It’s a pendulum swing:
the self-sustaining fellowship of believers, and the practice of begging—two time-worn ways we have learned to support ministry. Whenever we get seduced by the risks of one, somebody shoves the pendulum in the opposite direction.
A quick (oversimplified) refresher course:
In the earliest days of the church, Christians were a self-sustaining fellowship. In Acts 2 we learn that the believers pooled their pocketbooks to devote themselves “to the apostles’ teaching and to fellowship, to the breaking of bread and to prayer. . . . All the believers were together and had everything in common. They sold property and possessions to give to anyone who had need” (Acts 2:42, 44-45).
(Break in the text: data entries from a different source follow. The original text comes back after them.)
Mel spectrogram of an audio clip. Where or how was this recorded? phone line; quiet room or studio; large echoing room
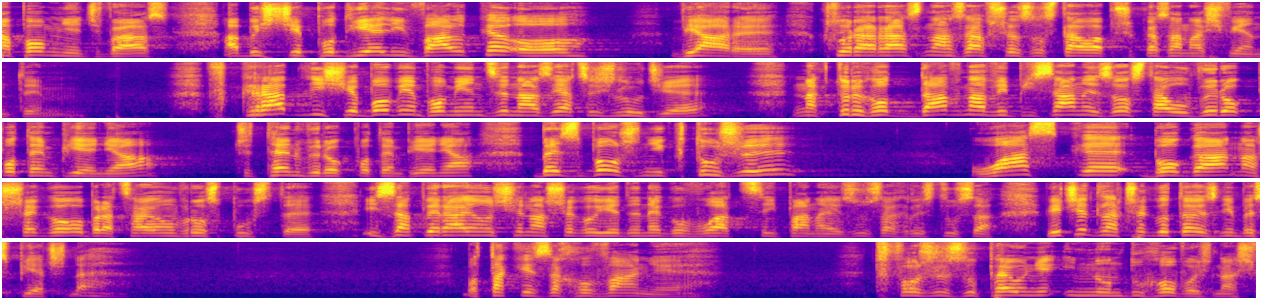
large echoing room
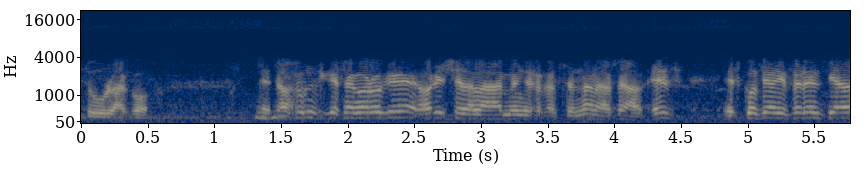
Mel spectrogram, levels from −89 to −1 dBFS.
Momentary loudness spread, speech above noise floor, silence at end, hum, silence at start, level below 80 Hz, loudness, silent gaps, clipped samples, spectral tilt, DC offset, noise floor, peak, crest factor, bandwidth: 8 LU; 25 dB; 0 s; none; 0 s; -76 dBFS; -34 LUFS; none; under 0.1%; -5 dB/octave; under 0.1%; -60 dBFS; -22 dBFS; 14 dB; 17.5 kHz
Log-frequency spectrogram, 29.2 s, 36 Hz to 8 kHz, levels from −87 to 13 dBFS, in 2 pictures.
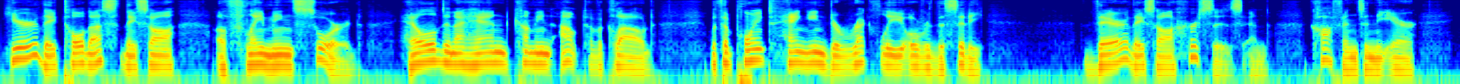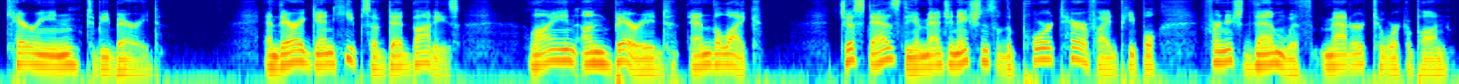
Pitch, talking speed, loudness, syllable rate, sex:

Three centuries later, “the fellowship of believers” had grown into institutions that needed to support themselves—which made Christians hard to distinguish from everybody else trying to make a living. Enter the austere ascetics like Anthony of Egypt. Anthony’s wealthy parents died when he was a teenager, leaving Anthony responsible for his sister and the family fortune. After hearing a sermon on Matthew 19:21 (“If you wish to be perfect, go, sell your possessions, give the money to the poor, and you will have treasure in heaven; then come, follow me”), you guessed it: nineteen-year-old Anthony gave away the family fortune, placed his sister with “a group of virgins” (an early version of a convent–we don’t know what she thought of this arrangement), and headed to the desert for a life of solitude. His life of prayer was supported by friends who brought him bread.
That’s how the monastic movement started, seeded by colorful young people who, like Anthony, literally “got by with a little help from their friends” – a very different way of supporting ministry than the fully engaged, self-sustaining community of Acts. Over time, ascetics got more extreme (grass-eating monks? Simon Stylites living on a small platform on top of a pillar for 37 years?)—until in the sixth century, Benedict of Nursia pushed the pendulum back the other direction.
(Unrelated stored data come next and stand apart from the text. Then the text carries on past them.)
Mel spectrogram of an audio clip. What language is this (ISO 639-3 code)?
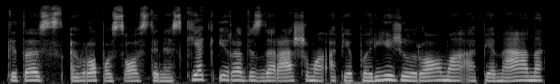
lit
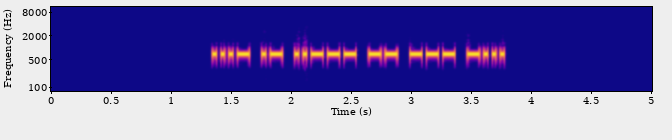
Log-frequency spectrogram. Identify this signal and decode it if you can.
Morse code, heard as a keyed tone, about 36 wpm, 700 Hz. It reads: VA2MOB
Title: DXCC-100 Call Signs - 6 Characters - Repeated 3x - 35wpm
Benedict’s famous rule urged all things in moderation. He advocated a life of prayer, work, and holy reading in community whose labor sustained itself. That labor paid off. By the twelfth century, monasteries and convents were among the wealthiest institutions in Europe–and along the way many of them became more like spas than hubs of prayer and reform.
At about that time, a 23-year-old son of an Italian nobleman named Francis returned from war with a call to ministry and a heart for the poor. He stripped himself of his worldly possessions (literally) on the steps of the cathedral in front of his horrified father. (Okay, there may have been some issues there.) The popularity of mendicant or “begging” religious orders soared. Intent on reform, orders like the Franciscans and Cistercians relied solely on the support of others so they focus on walking with and serving the poor.
And so it went. It’s easy to think that the church’s begging days are over; modern culture tends to frown upon begging by those capable of physical work, and monasteries once again support themselves through business enterprises, funding their ministries by growing olives, brewing beer, and manufacturing honey, bread, cheese, stained glass, fruitcakes, or coffins.
To me, begging feels so “thirteenth century” – until the annual stewardship campaign rolls around. I’m starting to wonder if we postmodern Protestants have more in common with the beggar monks than the ones selling fruitcakes through Williams-Sonoma. With admirable exceptions (especially in poor and immigrant neighborhoods), few churches participate in the daily economic lives of their neighborhoods, living instead inside a bubble of dwindling donations as we try to “get by with a little help from our friends.” We try to stay above the fray, untainted by finances—which makes us more much like the guy living on a pillar than the community of Acts. But cultivating donors is not the same thing as cultivating generosity. The current financial condition of the American church suggests that a change of strategy might be in order, not just for the sake of solvency, but for the sake of ministry.
[tweetthis url=”http://goo.gl/QXxJVY”]The financial state of the American church suggests a change of strategy might be in order for the sake of ministry.[/tweetthis]
I wonder if those beer-brewing Belgians might be onto something. No one questions a monk’s devotion—but the necessity of meeting with health inspectors, getting government permits, and creating sales orders means that these monks generally share in the rising and falling fortunes of their communities. They share lives, not just moments, with their parishioners. They surrender their insularity and get involved with the community like everybody else, all the while tempering our common materialism with their witness of simplicity and prayer.
Many new Christian communities are taking note. Simple Church—a dinner church in Braxton, MA—bakes bread as their chief form of income; National Community Church in Washington, DC and Union, a coffee shop congregation in Dallas, sell coffee. The Presbyterian campus ministry at the University of Wisconsin – Madison built a dorm and rent rooms to students who are, and who are not, involved in campus ministry. It goes both ways, too—secular businessmen founded the Rooster Soup Company—a lunch restaurant in downtown Philadelphia–to support the hunger ministries of a local congregation.
What about you? Are you more beggar or brewer?
Kenda Creasy Dean